● **ASSIGNED TASK**: Your reply should contain nothing except the lines from the one with "Audio transcript, only spectrogram available" through the end of the listing below, reproduced exactly and stripped of pictures.

● **ENTRIES SUPPLIED**:
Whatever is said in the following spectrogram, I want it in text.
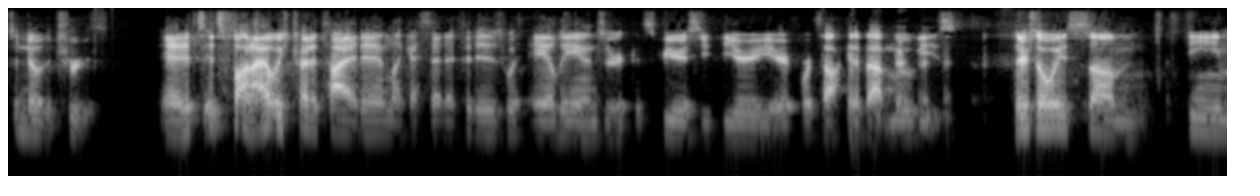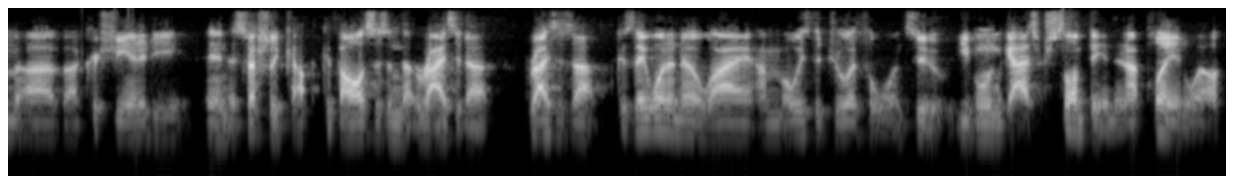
to know the truth. And it's it's fun. I always try to tie it in, like I said, if it is with aliens or conspiracy theory, or if we're talking about movies, there's always some theme of uh, Christianity and especially Catholicism that rise it up, rises up because they want to know why I'm always the joyful one too. Even when guys are slumping and they're not playing well,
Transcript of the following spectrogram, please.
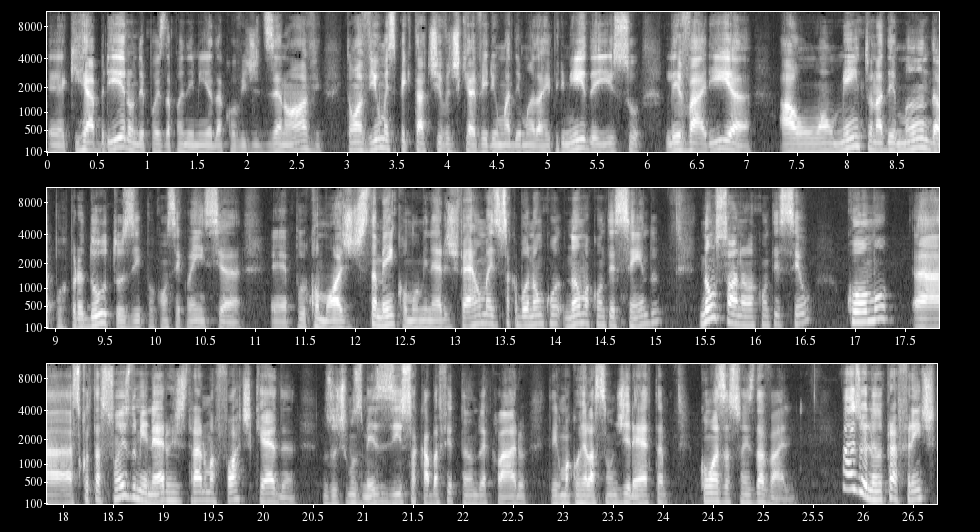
é, que reabriram depois da pandemia da Covid-19. Então havia uma expectativa de que haveria uma demanda reprimida e isso levaria a um aumento na demanda por produtos e, por consequência, é, por commodities também, como o minério de ferro, mas isso acabou não, não acontecendo. Não só não aconteceu, como ah, as cotações do minério registraram uma forte queda nos últimos meses, e isso acaba afetando, é claro, tem uma correlação direta com as ações da Vale. Mas olhando para frente,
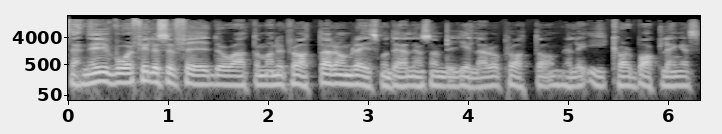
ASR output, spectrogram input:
Sen är ju vår filosofi då att om man nu pratar om racemodellen som vi gillar att prata om, eller e-car baklänges,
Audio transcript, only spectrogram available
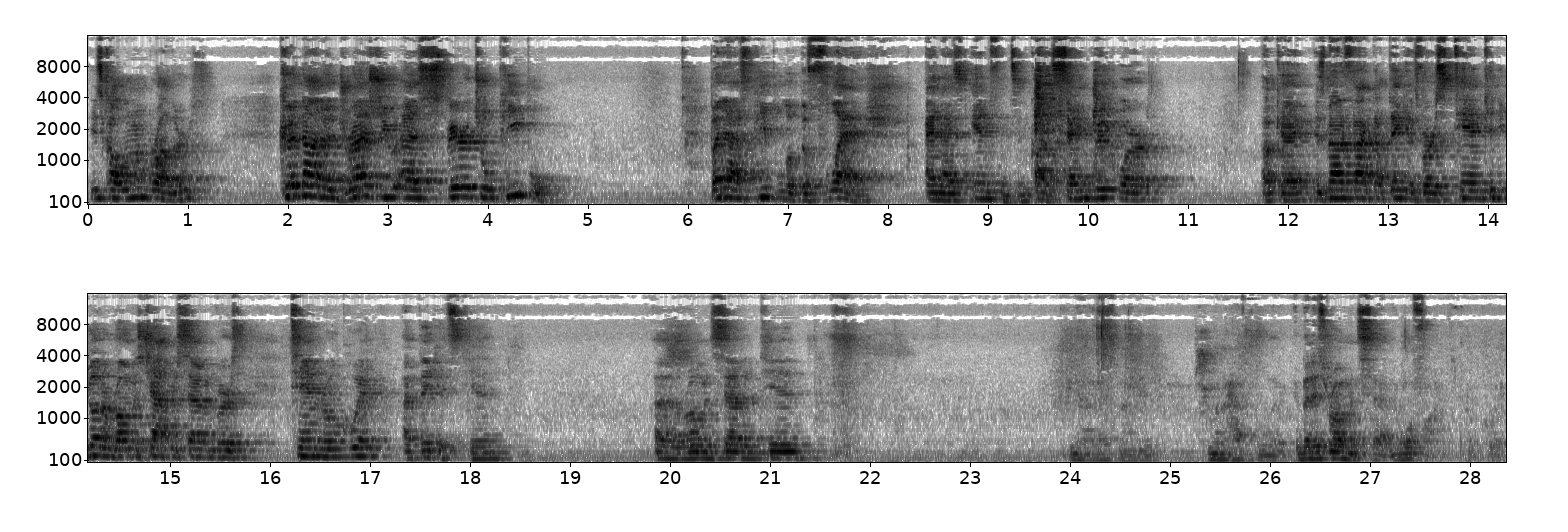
he's calling them brothers, could not address you as spiritual people, but as people of the flesh and as infants in Christ. Same Greek word, Okay. As a matter of fact, I think it's verse 10. Can you go to Romans chapter 7, verse 10 real quick? I think it's 10. Uh, Romans 7, 10. No, that's not it. I'm going to have to look. But it's Romans 7. We'll find it real quick.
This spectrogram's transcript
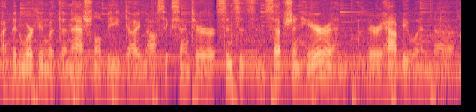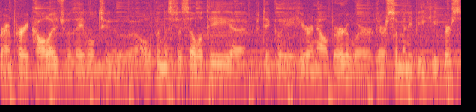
I've been working with the National Bee Diagnostic Center since its inception here and was very happy when uh, Grande Prairie College was able to uh, open this facility, uh, particularly here in Alberta where there are so many beekeepers.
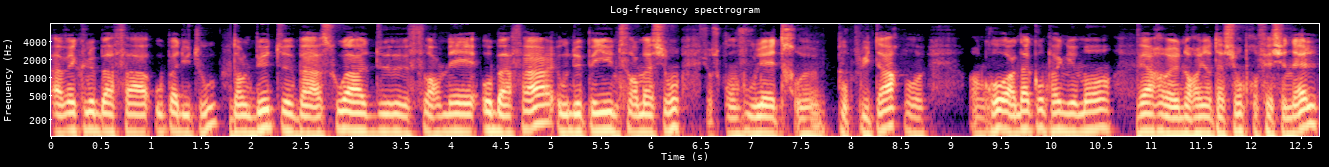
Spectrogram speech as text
avec le BAFA ou pas du tout, dans le but bah, soit de former au BAFA ou de payer une formation sur ce qu'on voulait être euh, pour plus tard, pour en gros un accompagnement vers une orientation professionnelle.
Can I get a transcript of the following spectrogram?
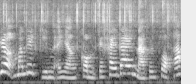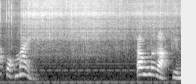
เยอะมันได้กินไอ้ยังก็มันจะใครได้นะเป็นพวกพักพวกไม้ ต้องเลือกกิน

● **RESPONSE TO THIS TASK**:
Audio transcript, only spectrogram available
he's calling them brothers, could not address you as spiritual people, but as people of the flesh and as infants in Christ. Same Greek word, Okay. As a matter of fact, I think it's verse 10. Can you go to Romans chapter 7, verse 10 real quick? I think it's 10. Uh, Romans 7, 10. No, that's not it. I'm going to have to look. But it's Romans 7. We'll find it real quick.
This spectrogram's transcript
I've been working with the National Bee Diagnostic Center since its inception here and was very happy when uh, Grande Prairie College was able to uh, open this facility, uh, particularly here in Alberta where there are so many beekeepers.
Spectrogram speech as text
avec le BAFA ou pas du tout, dans le but bah, soit de former au BAFA ou de payer une formation sur ce qu'on voulait être euh, pour plus tard, pour en gros un accompagnement vers une orientation professionnelle.
Can I get a transcript of the following spectrogram?
เยอะมันได้กินไอ้ยังก็มันจะใครได้นะเป็นพวกพักพวกไม้ ต้องเลือกกิน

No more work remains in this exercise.